Distracted driving, especially among young people, has become recognized by safety experts and the public as one of the biggest risks on our roads and highways. The National Highway Traffic Safety Administration has designated April as National Distracted Driving Awareness Month, and police agencies throughout the U.S. will be extra vigilant by enforcing laws that prohibit texting and use of cell phones while driving, under the banner of the “U Drive, U Text, U Pay” campaign.
“Although texting and talking on cell phones gets the major public attention, there are other causes of distraction that can divert a driver’s attention from the road,” said Randy Wright, President of Cottman Transmission and Total Auto Care, a nationwide chain of franchised total auto repair centers. One of the biggest causes of distraction, especially for new teen drivers, is having other teens in the car, he noted.
A recently-released AAA Foundation for Traffic Safety study shows 15 percent of distraction-related teen driver crashes involved interaction with one or more passengers. That’s a greater frequency than cell phone use, which was cited in 12 percent of teen crashes.
NHTSA statistics show crashes are more common among young drivers than any other age group. Nationwide, one in four crash fatalities involve someone 16 to 24 years old, which is nearly twice as high as other age groups.
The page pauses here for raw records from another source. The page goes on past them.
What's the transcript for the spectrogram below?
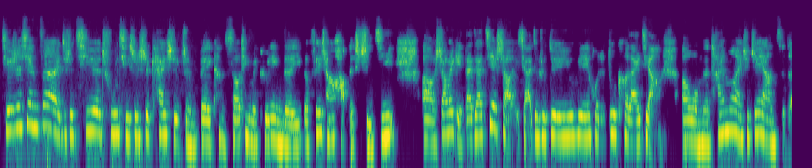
其实现在就是七月初，其实是开始准备 consulting recruiting 的一个非常好的时机。呃，稍微给大家介绍一下，就是对于 UVA 或者杜克来讲，呃，我们的 timeline 是这样子的：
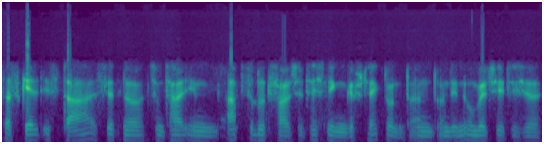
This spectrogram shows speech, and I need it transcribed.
Das Geld ist da, es wird nur zum Teil in absolut falsche Techniken gesteckt und, und, und in umweltschädliche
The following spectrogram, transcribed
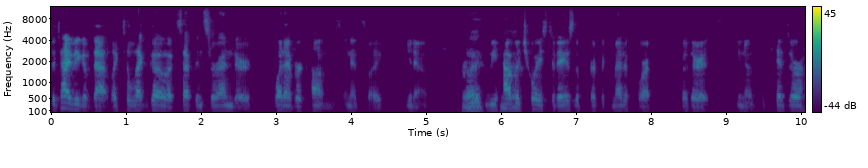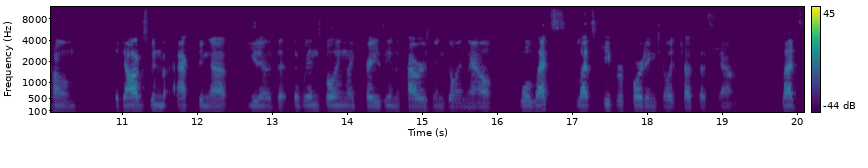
the timing of that, like to let go, accept, and surrender whatever comes. And it's like you know, like we have Yeah. a choice. Today is the perfect metaphor. Whether it's you know the kids are home, the dog's been acting up, you know, the the wind's blowing like crazy and the power's been going out. Well, let's let's keep recording till it shuts us down. Let's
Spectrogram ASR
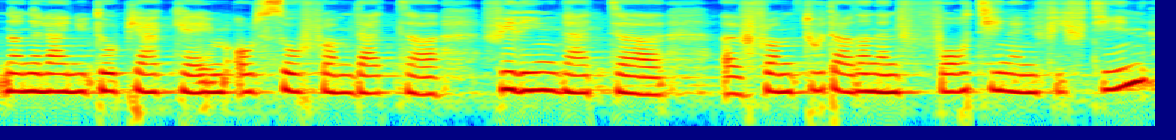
Non Aligned Utopia came also from that uh, feeling that uh, from 2014 and 15,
Traffic crashes continue to be the biggest cause of teen deaths, with more than 3,000 teens killed every year on roads and highways in the U.S.
NHTSA reports that 10 percent of all drivers under the age of 20 involved in fatal crashes were distracted at the time of the crash — the largest proportion of all age groups.
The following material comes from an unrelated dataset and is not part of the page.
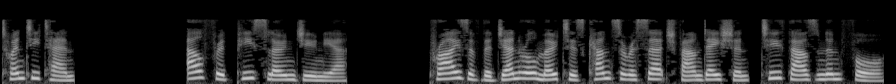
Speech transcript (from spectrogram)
2010 Alfred P. Sloan, Jr. Prize of the General Motors Cancer Research Foundation, 2004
In addition to cell phone use, distractions while driving can include eating and drinking, talking to passengers, grooming, using a navigation system, watching a video and adjusting a radio, CD player, or MP3 player.
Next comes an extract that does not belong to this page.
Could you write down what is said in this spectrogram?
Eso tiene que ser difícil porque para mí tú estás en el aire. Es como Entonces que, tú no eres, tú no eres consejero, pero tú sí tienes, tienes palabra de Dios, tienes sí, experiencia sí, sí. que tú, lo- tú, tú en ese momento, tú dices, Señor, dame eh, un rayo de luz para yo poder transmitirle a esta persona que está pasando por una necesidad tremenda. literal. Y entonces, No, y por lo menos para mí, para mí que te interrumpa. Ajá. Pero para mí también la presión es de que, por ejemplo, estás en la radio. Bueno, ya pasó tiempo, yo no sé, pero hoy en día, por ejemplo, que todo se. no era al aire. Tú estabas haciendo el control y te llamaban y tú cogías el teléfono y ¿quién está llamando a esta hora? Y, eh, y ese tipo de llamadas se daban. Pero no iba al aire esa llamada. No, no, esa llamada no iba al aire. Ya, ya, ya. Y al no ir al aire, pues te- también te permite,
NHTSA has a wealth of information about distraction and teen driving at www.nhtsa.gov.
Some excellent videos on distracted driving, including one called “Generation tXt,” are available for free download from The National Road Safety Foundation at www.teenlane.org.